The refugee crisis in Turkey and Istanbul is approaching a crisis point. Due to the increased intensity of fighting in northern Syria, another half-million Syrians are expected to enter Turkey in the coming weeks and months, according to United Nations estimates.
Awath Darwish and his family arrived in Istanbul only a day before speaking with MintPress. The fled the advancing Islamic State of Iraq and Syria militants who have been making steady gains toward their home in Kobane, a Kurdish-majority city in northern Syria.
“When we got here a friend from our family let us stay in her house the first night,” Darwish said, sitting crosslegged on a worn patch of grass in Istanbul’s lively Aksaray district. “There are 12 of us, though. Staying with her isn’t sustainable.”
Darwish wears a pair of blue pajamas. These pajamas are the clothes he wore when he fled Syria, and now they’re the only clothes he has. He and his family fled amid chaos, carrying very little, as ISIS advanced further toward Kobane. Fears that the militants would get to Kobane before the family could be smuggled over the border prompted Darwish and his family to get out as soon as the opportunity presented itself.
“We don’t really have anything with us but a few quickly packed bags and the clothes we are wearing. I’m not sure what we are doing in Istanbul. We thought there would be opportunities here, but I don’t know now,” Darwish said, motioning toward three different groups of homeless women and children in his view. “There seems to be a lot of people who maybe had this idea and aren’t having any luck here.”
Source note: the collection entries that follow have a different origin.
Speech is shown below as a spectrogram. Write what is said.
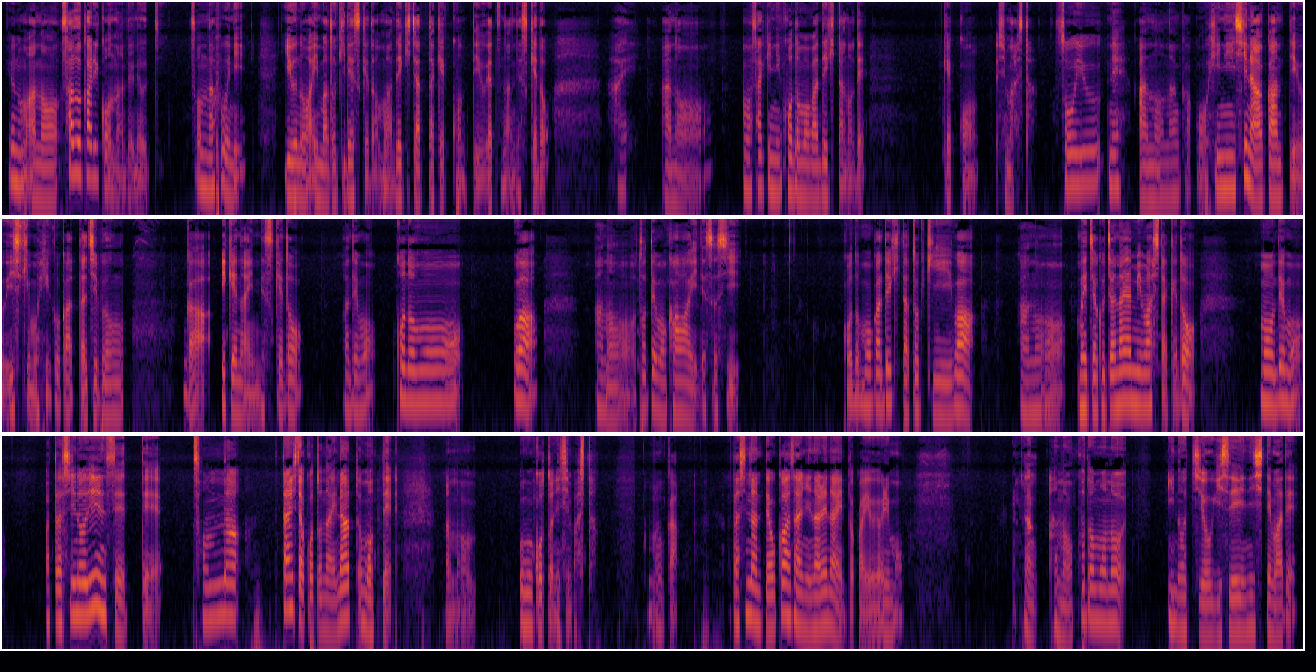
っていうのも、あの、授かり婚なんでね、うち。そんな風に言うのは今時ですけど、まあ、できちゃった結婚っていうやつなんですけど、はい。あの、もう先に子供ができたので、結婚しました。そういうね、あの、なんかこう、否認しなあかんっていう意識も低かった自分がいけないんですけど、まあでも、子供は、あの、とても可愛いですし、子供ができた時は、あの、めちゃくちゃ悩みましたけど、もうでも、私の人生って、そんな、大したことないなって思って、あの、産むことにしました。なんか、私なんてお母さんになれないとかいうよりも、なんあの、子供の命を犠牲にしてまで、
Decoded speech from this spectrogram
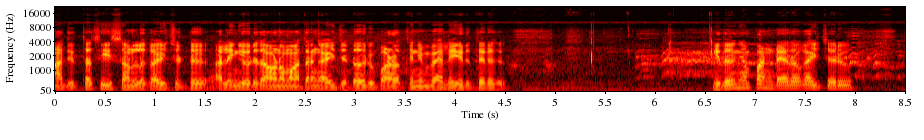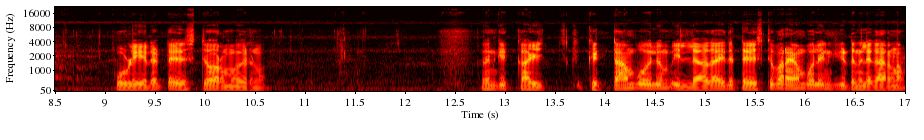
ആദ്യത്തെ സീസണിൽ കഴിച്ചിട്ട് അല്ലെങ്കിൽ ഒരു തവണ മാത്രം കഴിച്ചിട്ട് ഒരു പഴത്തിനും വിലയിരുത്തരുത്. ഇത് ഞാൻ പണ്ടേതോ കഴിച്ചൊരു പുളിയുടെ ടേസ്റ്റ് ഓർമ്മ വരുന്നു. അതെനിക്ക് കഴി കിട്ടാൻ പോലും ഇല്ല. അതായത് ടേസ്റ്റ് പറയാൻ പോലും എനിക്ക് കിട്ടുന്നില്ല. കാരണം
“The reality here is a difficult one”
Unlike Darwish, some of the refugees that MintPress spoke to were initially placed in a refugee camp after managing to escape over the border from Syria to Turkey. They later made the journey to Istanbul, where they hoped to find work and start a new life for themselves and their families. The reality, however, has been harsh. Work has been almost impossible to come across, and asking for money on the street, with open hands outstretched to passersby, has become the only viable means of making money for many.
“The camps were horrible,” Suzan Karasu said, sitting on the ground near a busy metro station, with small packs of tissues lined in front of her. “I thought I could come here to find some sort of work, but I am just here selling these tissues, it isn’t much.”
For the most part, the refugees who MintPress spoke to on the bustling streets of Istanbul said they had not been hassled much by passersby. Most said they have largely been ignored, except for the few individuals who would drop some coins their way.
However, they’ve had a quite different experience with Turkish police. Stories of intimidation, harassment and being physically moved to different neighborhoods are common. Because of this, refugees frequently move around in order to avoid, as much as possible, issues with the local police force.
With winter on the horizon, and an upsurge in refugees from Syria expected in the coming weeks, the meager amounts of money made from street begging will dwindle, just as shelter and food will be most critically needed. After surviving the destruction of war in the world’s deadliest country, respite appears slow to come for Istanbul’s Syrian refugees, who continue to face challenge after challenge just to survive.
“The reality here is a difficult one,” Darwish said. “All the people here have run from Kobane to Istanbul, now the street floors are full of people and more people are coming. We have nowhere to stay, we have no food or house. We just want to be safe, but I don’t know how long we will be living like this, probably in winter and then I don’t know what we will do.”